Mathieu met Josefina Jiménez at the summertime weekend mushroom event. Jiménez had moved to Oaxaca from hometown Mexico City in 2002. The two shared similar interests Jiménez had studied agronomy, and for close to a decade had been functioning with sustainable agriculture projects in rural farming communities in the Huasteca Potosina region of San Luis Potosí, the mountains of Guerrero and the coast of Chiapas. Mathieu and Jiménez became business enterprise, and then life partners in Benito Juárez.
Mathieu and Jiménez are concentrating on 3 mushroom species in their hands-on seminars oyster (seta), shitake and reishi. Their one-day workshops are for oyster mushrooms, and two-day clinics for the latter two species of fungus. “With reishi, and to a lesser extent shitake, we’re also teaching a fair bit about the medicinal makes use of of mushrooms, so additional time is necessary,” says Mathieu, “and with oyster mushrooms it really is predominantly [but not exclusively] a course on cultivation.”

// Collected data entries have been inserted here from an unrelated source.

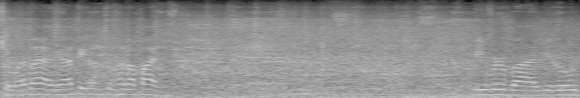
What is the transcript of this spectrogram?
So, ano tayo? Yung ating itong harapan. River Valley Road.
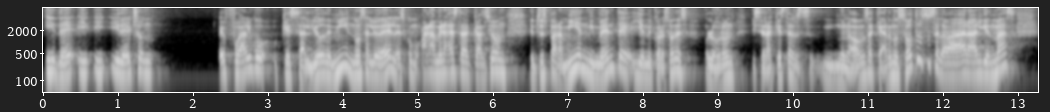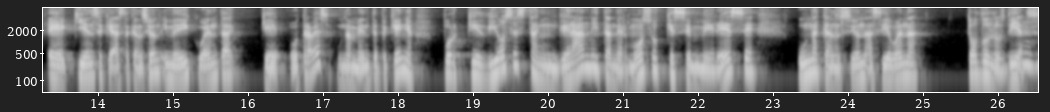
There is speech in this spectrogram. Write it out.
y, de, y, de hecho, fue algo que salió de mí, no salió de él. Es como, ah, mira esta canción. Entonces, para mí, en mi mente y en mi corazón es, oh, ¿y será que esta nos la vamos a quedar nosotros o se la va a dar a alguien más? Eh, ¿Quién se queda esta canción? Y me di cuenta que otra vez, una mente pequeña. porque Dios es tan grande y tan hermoso que se merece una canción así de buena todos los días.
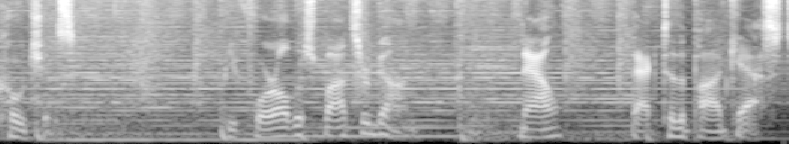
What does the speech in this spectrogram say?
coaches before all the spots are gone. Now, back to the podcast.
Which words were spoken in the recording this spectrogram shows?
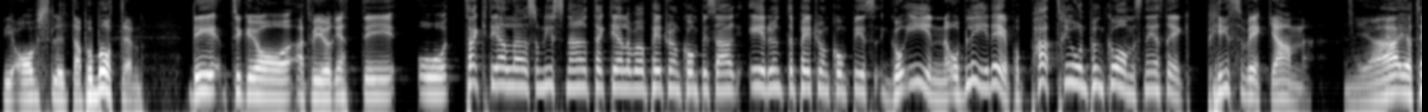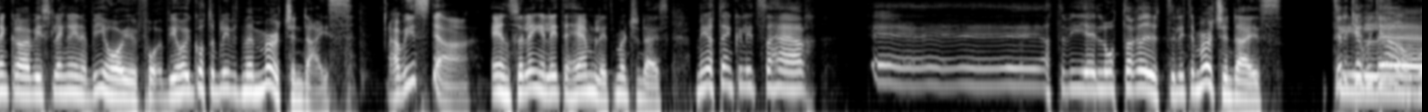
vi avslutar på botten. Det tycker jag att vi gör rätt i. Och tack till alla som lyssnar, tack till alla våra Patreon-kompisar. Är du inte Patreon-kompis, gå in och bli det på patreon.com pissveckan. Ja, jag tänker att vi slänger in, vi har ju, få, vi har ju gått och blivit med merchandise. Ja visst ja. Än så länge lite hemligt merchandise. Men jag tänker lite så här, eh, att vi lottar ut lite merchandise. Ja, det till, kanske kan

Whilst training seminars are now only offered in Benito Juárez, Mathieu and Jiménez program to expand operations to involve both the central valleys and coastal regions of Oaxaca. The object is to have a network of producers growing distinctive mushrooms which are optimally suited for cultivation based on the distinct microclimate. There are about 70 sub-species of oyster mushrooms, and thus as a species, the adaptability of the oyster mushroom to distinct climatic regions is outstanding. “The oyster can be grown in a multitude of diverse substrata, and that’s what we’re experimenting with suitable now,” he elucidates. The oyster mushroom can thrive when grown on goods which would otherwise be waste, such as discard from cultivating beans, sugar cane, agave (such as the fibrous waste made in mezcal distillation), peas, the popular river reed identified as carriso, sawdust, and the list goes on. Agricultural waste which may perhaps otherwise be left to rot or be burned, each with adverse environmental implications, can kind substrata for mushroom cultivation. It ought to be noted, though trite, that mushroom cultivation is a hugely sustainable, green industry. More than the previous many years Mexico has in truth been at the fore in quite a few areas of sustainable sector.
Buy xanax online exemplifies how mushrooms can serve an arguably even greater environmental good:
“They can hold up to thirty thousand instances their mass, getting implications for inhibiting erosion. They’ve been used to clean up oil spills via absorption and hence are an significant automobile for habitat restoration. Investigation has been completed with mushrooms in the battle against carpenter ant destruction it really is been recommended that the use of fungi has the potential to fully revamp the pesticide industry in an environmentally friendly way. There are literally hundreds of other eco-friendly applications for mushroom use, and in every case the mushroom remains an edible by-item. Take a appear at the Paul Stamets YouTube lecture, 6 Approaches Mushrooms Can Save The World.”
Mathieu and Jiménez can usually be found selling their products on weekends in the organic markets in Oaxaca. They are each extra than content to go over the nutritional value of their items which variety from naturally their fresh mushrooms, but also as preserves, marinated with either chipotle and nopal or jalapeño and cauliflower. The mushroom’s vitamin B12 can’t be found in fruits or vegetables, and accordingly a diet program which consists of fungi is incredibly critical for vegetarians who can’t get B12, most generally contained in meats. Mushrooms can simply be a substitute for meats, with the benefit that they are not loaded with antibiotics and hormones generally found in industrially processed meat merchandise.